Paving the Road Ahead: IndieCade2015
October 19, 2015 Anthony Castoro
Over the course of the last twenty years working on games, there’s one experience that I’ve come to anticipate with a mixed amount of pride and amusement. It’s the reaction that people have when I answer the question, “So, what do you do for a living?” In the 90’s, my response would prompt something like, “Oh! I didn’t know that was a real job!” Often followed by, “My kid would love that. Do you get to play video games all day?”
Over time, the reaction has changed, but only subtly. Now it’s usually something like, “Oh, that’s cool. Games are a big deal now.” The follow up reaction has changed as well. “Would you talk to my kid? Jamie really wants to make games for a living.”

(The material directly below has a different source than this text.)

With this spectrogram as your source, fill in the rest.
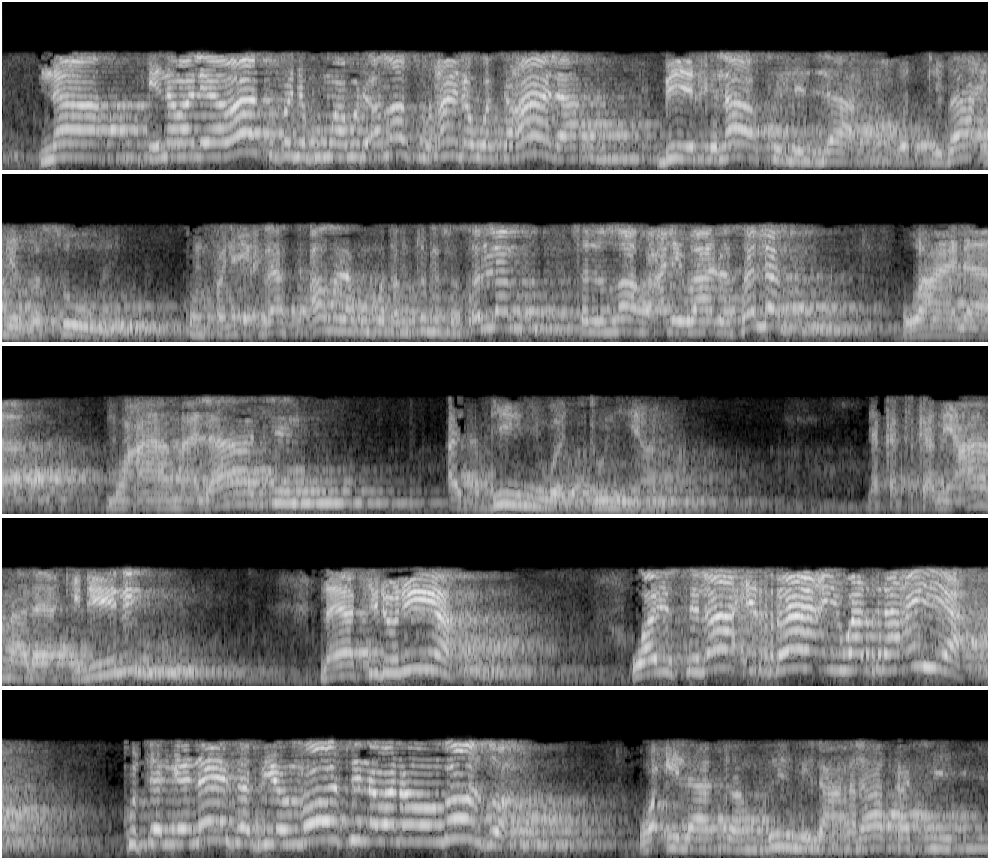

This feeling of pride I mentioned comes from working on projects I love and being a part of an industry that people aspire to work in. Games continue to have a huge impact not just on our culture, but also on our economy. They really are a big deal.
However, my amusement is triggered by the disparity between what people imagine it takes to make a game and the more sobering reality I know to be true. Game development is the most complex, creative, and challenging entertainment business on the planet. It requires teamwork, talent, technical chops, business savvy and countless hours of iteration.
I’ve had the opportunity to work at almost every level in this industry, from QA tester to CEO, and I’ve found that the people who make games are some of the most creative, passionate, talented, collaborative, ingenious, committed, awesome and sometimes "quirky" individuals I’ve ever encountered.
Game creators are so passionate about what they do it is impossible to stop these people from finding a way to get their vision on the screen. Whether it was Ultima Online, which had a forecast of 6 weeks (now going on year 18!) or a mobile game like Heroes of Dragon Age, game developers have always proven to be highly resourceful individuals. Developers love to solve complex technical challenges and difficult design choices that involve multiple disciplines but instead they are often fixing problems related to the development of the game. In some cases, I’ve seen engineers spend more time fixing the development tools than they spend actually creating games. Imagine how much better things could be if they just had better tools to work with.
That’s why I joined MaxPlay a year ago. I know how challenging game development is and it was immediately clear to me that vision behind the GDS would fundamentally transform the way games are made by allowing teams to truly collaborate together in real-time from anywhere in the world.
One of my first priorities after joining MaxPlay was to create the Bloodhound Team. Their mandate is to be a small independent game-making team, building games and demos using the MaxPlay GDS. A few months later, I clearly remember overhearing two members of the bloodhound team chatting excitedly nearby as they tweaked the design of the tower defense demo level they were building. I later asked them to show me what they were so excited about. One of the game designers and a veteran 3D artist showed me how they had been working on the level together, each from their own workstation, tuning the layout of the map based on the pathfinding and combat systems in a very short time. They were ecstatic about how much fun and how easy it was to work together directly on the design. The power of the experience was moving for them and they’ve continued to work this way ever since, even when they have to work from home!
If there’s one thing I’ve learned working in tech over the last twenty years it’s this: When the people building a product actively use it and like it, you’re on to something good. So, you can imagine how excited I am to finally begin sharing more about what we’re doing with the rest of the world!
The team at MaxPlay has been working for over 2 years towards this vision and this week, we’ll be at IndieCade15 giving the first sneak peek at our technology, including a look at our demo with live remote collaboration. If you want to be among the first to learn more about the future of game development, join us at IndieXchange, 3PM PST on Thursday, October 22nd.
MaxPlay Game Development Suite